● **The problem**: The stretch from the line with "Decode the speech shown in the spectrogram." through the line with "This picture is" in the records below: write it out exactly, and nothing else.

(Source data Opens)

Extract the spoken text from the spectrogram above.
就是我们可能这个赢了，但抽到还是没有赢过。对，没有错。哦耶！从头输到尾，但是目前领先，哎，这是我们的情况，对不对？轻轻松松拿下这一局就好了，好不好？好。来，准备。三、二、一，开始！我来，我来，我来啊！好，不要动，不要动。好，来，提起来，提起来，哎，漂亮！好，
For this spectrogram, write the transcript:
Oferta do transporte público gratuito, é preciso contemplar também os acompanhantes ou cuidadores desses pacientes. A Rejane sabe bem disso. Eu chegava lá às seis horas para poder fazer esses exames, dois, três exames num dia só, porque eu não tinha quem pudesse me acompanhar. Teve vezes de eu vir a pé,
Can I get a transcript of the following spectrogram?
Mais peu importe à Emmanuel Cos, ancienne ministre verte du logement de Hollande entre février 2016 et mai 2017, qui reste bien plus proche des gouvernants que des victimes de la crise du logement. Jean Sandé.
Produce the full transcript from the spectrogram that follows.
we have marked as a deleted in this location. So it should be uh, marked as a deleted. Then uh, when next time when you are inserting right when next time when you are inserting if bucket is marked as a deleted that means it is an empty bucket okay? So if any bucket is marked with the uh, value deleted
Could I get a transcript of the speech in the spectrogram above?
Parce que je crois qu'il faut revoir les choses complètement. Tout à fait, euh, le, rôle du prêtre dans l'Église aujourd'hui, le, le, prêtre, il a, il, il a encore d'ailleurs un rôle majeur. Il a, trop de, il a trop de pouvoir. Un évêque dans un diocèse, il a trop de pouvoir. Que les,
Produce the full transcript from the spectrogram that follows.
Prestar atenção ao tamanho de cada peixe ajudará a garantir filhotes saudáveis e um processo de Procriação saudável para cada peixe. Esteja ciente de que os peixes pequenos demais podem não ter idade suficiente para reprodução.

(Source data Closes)
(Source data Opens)

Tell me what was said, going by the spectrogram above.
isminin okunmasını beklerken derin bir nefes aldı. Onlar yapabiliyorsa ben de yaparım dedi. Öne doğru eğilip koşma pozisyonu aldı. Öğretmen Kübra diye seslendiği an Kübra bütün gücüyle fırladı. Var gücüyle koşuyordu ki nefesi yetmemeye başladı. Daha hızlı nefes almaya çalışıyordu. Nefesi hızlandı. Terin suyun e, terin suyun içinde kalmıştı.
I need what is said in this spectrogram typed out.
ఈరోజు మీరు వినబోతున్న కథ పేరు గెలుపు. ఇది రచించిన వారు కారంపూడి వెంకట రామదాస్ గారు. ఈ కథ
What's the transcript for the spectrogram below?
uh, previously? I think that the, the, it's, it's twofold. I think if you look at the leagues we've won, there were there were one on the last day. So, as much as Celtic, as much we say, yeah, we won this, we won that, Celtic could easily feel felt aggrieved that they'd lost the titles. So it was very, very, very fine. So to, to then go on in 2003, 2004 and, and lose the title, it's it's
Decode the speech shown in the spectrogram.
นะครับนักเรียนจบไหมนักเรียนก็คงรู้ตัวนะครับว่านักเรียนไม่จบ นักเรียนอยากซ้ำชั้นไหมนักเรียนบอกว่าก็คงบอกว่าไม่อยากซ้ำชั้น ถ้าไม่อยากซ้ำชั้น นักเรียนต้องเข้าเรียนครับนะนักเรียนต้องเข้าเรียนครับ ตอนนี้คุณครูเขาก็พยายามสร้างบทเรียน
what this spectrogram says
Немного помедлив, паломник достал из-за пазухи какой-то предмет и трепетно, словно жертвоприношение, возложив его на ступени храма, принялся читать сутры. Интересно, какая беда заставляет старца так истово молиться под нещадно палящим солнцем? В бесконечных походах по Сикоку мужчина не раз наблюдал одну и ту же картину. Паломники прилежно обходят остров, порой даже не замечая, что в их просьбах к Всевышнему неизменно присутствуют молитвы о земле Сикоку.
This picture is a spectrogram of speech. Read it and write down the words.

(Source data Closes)

● **Written solution**:
Decode the speech shown in the spectrogram.
นะครับนักเรียนจบไหมนักเรียนก็คงรู้ตัวนะครับว่านักเรียนไม่จบ นักเรียนอยากซ้ำชั้นไหมนักเรียนบอกว่าก็คงบอกว่าไม่อยากซ้ำชั้น ถ้าไม่อยากซ้ำชั้น นักเรียนต้องเข้าเรียนครับนะนักเรียนต้องเข้าเรียนครับ ตอนนี้คุณครูเขาก็พยายามสร้างบทเรียน
what this spectrogram says
Немного помедлив, паломник достал из-за пазухи какой-то предмет и трепетно, словно жертвоприношение, возложив его на ступени храма, принялся читать сутры. Интересно, какая беда заставляет старца так истово молиться под нещадно палящим солнцем? В бесконечных походах по Сикоку мужчина не раз наблюдал одну и ту же картину. Паломники прилежно обходят остров, порой даже не замечая, что в их просьбах к Всевышнему неизменно присутствуют молитвы о земле Сикоку.
This picture is a spectrogram of speech. Read it and write down the words.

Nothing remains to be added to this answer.